Zagel and his current wife, Margaret Maxwell "Peggy" Zagel, live in the Streeterville neighborhood in downtown Chicago.

References[edit]

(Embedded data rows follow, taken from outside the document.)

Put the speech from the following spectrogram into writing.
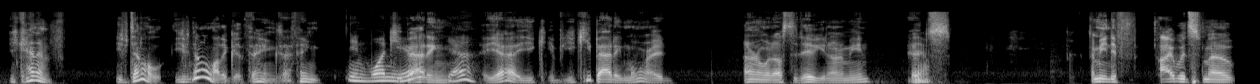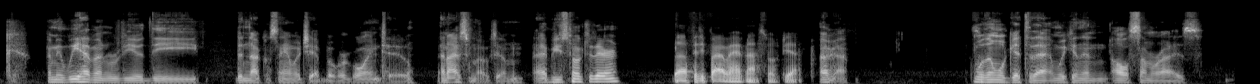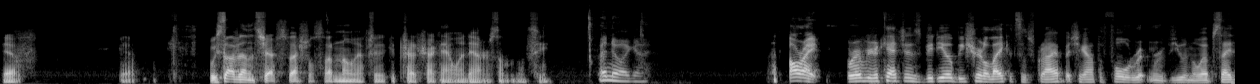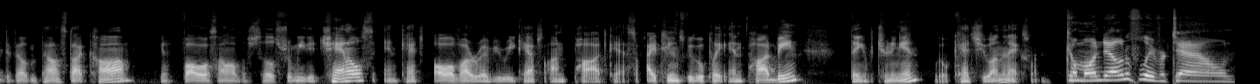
you kind of you've done a you've done a lot of good things. I think in one keep year. adding- Yeah, yeah, you if you keep adding more, I, I don't know what else to do. You know what I mean? Yeah. It's. I mean, if I would smoke, I mean, we haven't reviewed the the knuckle sandwich yet, but we're going to, and I've smoked them. Have you smoked it, Aaron? The 55 I have not smoked yet. Okay. Well, then we'll get to that, and we can then all summarize. We still haven't done the chef special, so I don't know. We have to try to track that one down or something. Let's see. I know a guy. All right. Wherever you're catching this video, be sure to like and subscribe, but check out the full written review on the website, developingpalates.com. You can follow us on all the social media channels and catch all of our review recaps on podcasts. So iTunes, Google Play, and Podbean. Thank you for tuning in. We'll catch you on the next one. Come on down to Flavor Town.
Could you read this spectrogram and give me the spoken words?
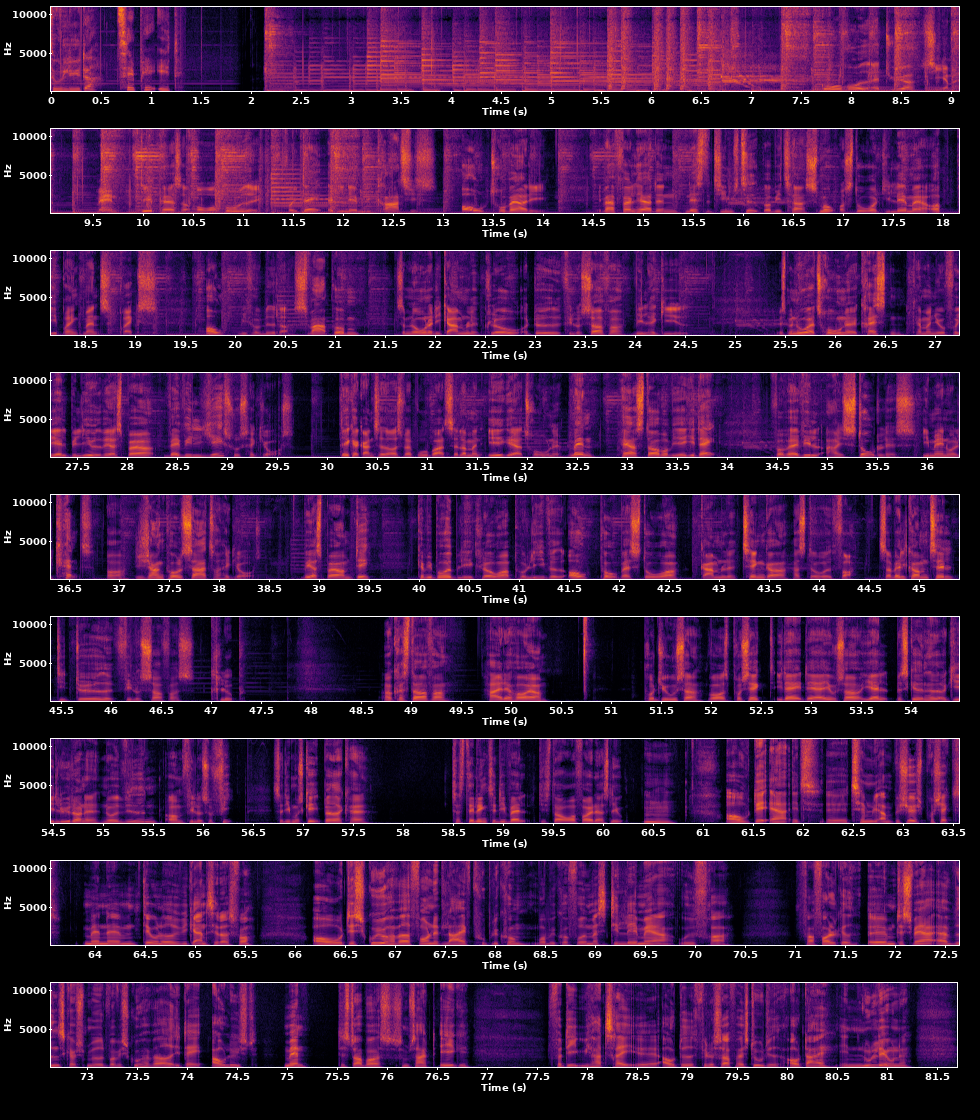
Du lytter til P1. Gode råd er dyre, siger man. Men det passer overhovedet ikke, for i dag er de nemlig gratis og troværdige. I hvert fald her den næste times tid, hvor vi tager små og store dilemmaer op i Brinkmans Brix. Og vi formidler svar på dem, som nogle af de gamle, kloge og døde filosofer ville have givet. Hvis man nu er troende kristen, kan man jo få hjælp i livet ved at spørge, hvad ville Jesus have gjort? Det kan garanteret også være brugbart, selvom man ikke er troende. Men her stopper vi ikke i dag, for hvad ville Aristoteles, Immanuel Kant og Jean-Paul Sartre have gjort? Ved at spørge om det, kan vi både blive klogere på livet og på, hvad store, gamle tænkere har stået for. Så velkommen til De Døde Filosofers Klub. Og Christoffer Heide Højer, producer. Vores projekt i dag, det er jo så i al beskedenhed at give lytterne noget viden om filosofi, så de måske bedre kan tage stilling til de valg, de står overfor i deres liv. Mm. Og det er et øh, temmelig ambitiøst projekt, men øh, det er jo noget, vi gerne sætter os for. Og det skulle jo have været foran et live publikum, hvor vi kunne have fået en masse dilemmaer ud fra, fra folket. Øh, desværre er videnskabsmødet, hvor vi skulle have været i dag, aflyst. Men det stopper os som sagt ikke, fordi vi har tre øh, afdøde filosofer i studiet, og dig, en nulevende.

  1. ^ a b John Shiffman, Kristina Cooke (2013-06-21). "The judges who preside over America's secret court". Reuters. Archived from the original on 2013-06-23. Retrieved 2013-07-01. "Twelve of the 14 judges who have served this year on the most secret court in America are Republicans and half are former prosecutors." 
  2. ^ a b c d http://www.fjc.gov/servlet/nGetInfo?jid=2680
  3. ^ a b c d Jeff Coen; Bob Secter (10 May 2010). "Blagojevich trial judge Zagel regarded as smart, unflappable". Clout Street. Chicago Tribune. Retrieved 20 August 2013. 
  4. ^ Egler, Daniel (23 April 1985). "2 nominees named for U.S. bench". Chicago Tribune. Retrieved 13 August 2013. 
  5. ^ "The Foreign Intelligence Surveillance Court: 2013 Membership". Federation of American Scientists. Retrieved June 9, 2013. 
  6. ^ a b Family Secrets Mob Trial Capsule. TheChicagoSyndicate, June 2007
  7. ^ a b Marcia Froelke Coburn (15 Mar 2010). "'The Celebrity Apprentice,' Episode One: Blago Squeaks Through—Barely". ChicagoMagazine.com. Chicago Tribune. Retrieved 20 August 2013. "Blago tried to fly under the radar, much like his wife Patti did when she appeared on NBC's I’m a Celebrity, Get Me Out of Here!, an adventure-reality show shot in Costa Rica. (Blago had wanted to do that show, but a judge wouldn’t let him leave the country.)" 
  8. ^ "Full cast listing, Music Box (1989)". IMDb. Retrieved 20 August 2013. 
  9. ^ "Full cast listing, Homicide (1991)". IMDb. Retrieved 20 August 2013. 
  10. ^ "Actor biography for J.S. Block". IMDb.com. Internet Movie Database. Retrieved 20 August 2013. 
  11. ^ Zagel, James (2002). Money to burn (book) (First ed.). New York: G.P. Putnam's Sons. ISBN 0399148914. Retrieved 14 August 2013. 
  12. ^ Witt, Linda (23 June 1985). "Dig she must - Imagine Peggy Fleming crossed with Woodward and Bernstein and you've got Pam Zekman, the best investigative reporter on television". Chicago Tribune. p. 10. Retrieved 20 August 2013. "she met her first husband, James B. Zagel, then a young prosecutor in the state`s attorney`s office. They were divorced in 1975." 

Sources[edit]